Segment Start: Provided records

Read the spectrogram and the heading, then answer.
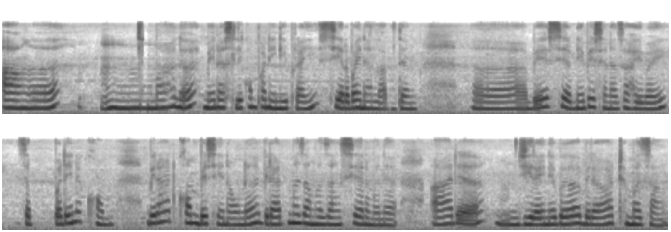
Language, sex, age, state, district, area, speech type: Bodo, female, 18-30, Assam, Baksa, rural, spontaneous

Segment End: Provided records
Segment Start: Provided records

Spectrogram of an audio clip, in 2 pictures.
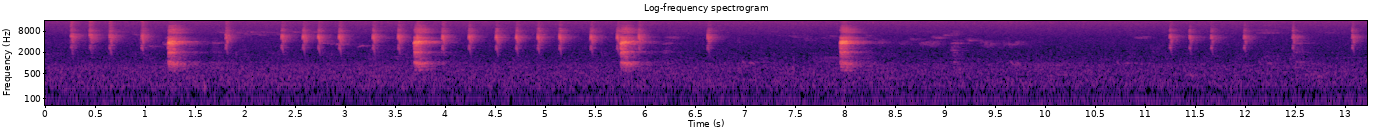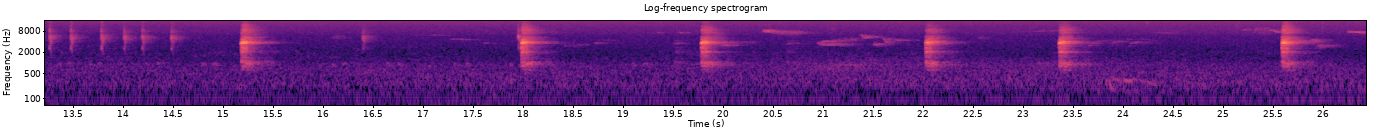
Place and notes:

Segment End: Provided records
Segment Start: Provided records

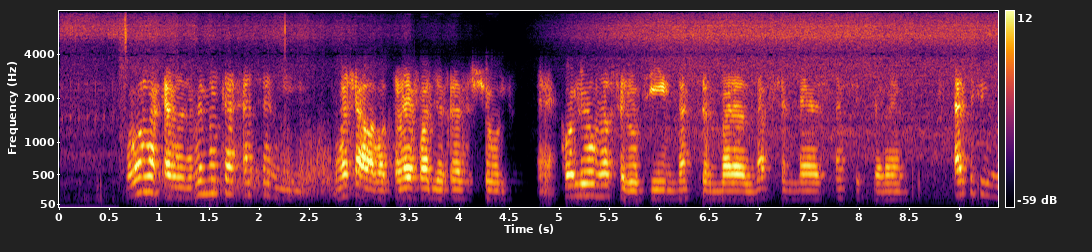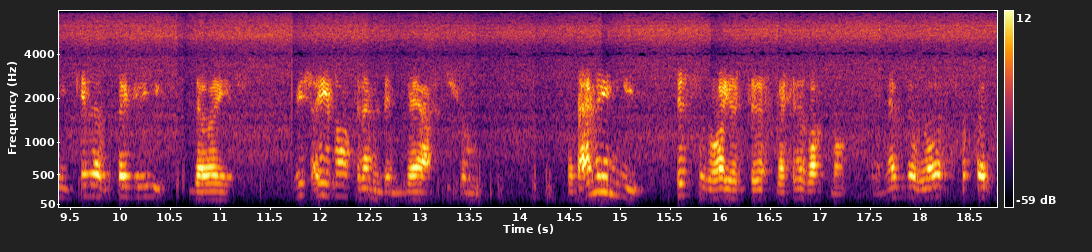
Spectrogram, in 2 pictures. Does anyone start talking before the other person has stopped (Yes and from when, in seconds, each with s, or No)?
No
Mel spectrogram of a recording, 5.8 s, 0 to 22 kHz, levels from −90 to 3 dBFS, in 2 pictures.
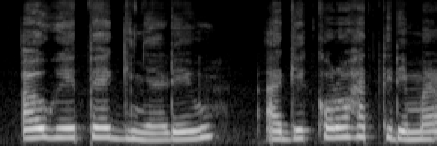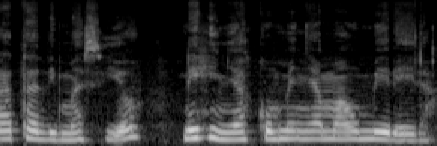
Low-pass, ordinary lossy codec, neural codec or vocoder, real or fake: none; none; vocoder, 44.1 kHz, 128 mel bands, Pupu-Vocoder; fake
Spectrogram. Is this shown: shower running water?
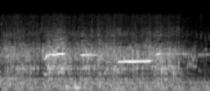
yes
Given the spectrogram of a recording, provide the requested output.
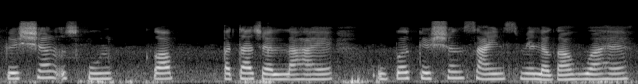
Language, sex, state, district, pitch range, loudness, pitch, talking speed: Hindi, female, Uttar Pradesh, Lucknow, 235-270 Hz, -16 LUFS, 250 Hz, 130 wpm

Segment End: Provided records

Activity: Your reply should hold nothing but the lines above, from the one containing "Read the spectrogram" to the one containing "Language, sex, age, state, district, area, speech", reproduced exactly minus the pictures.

Expected answer:
Read the spectrogram and the heading, then answer.
Language, sex, age, state, district, area, speech type: Bodo, female, 18-30, Assam, Baksa, rural, spontaneous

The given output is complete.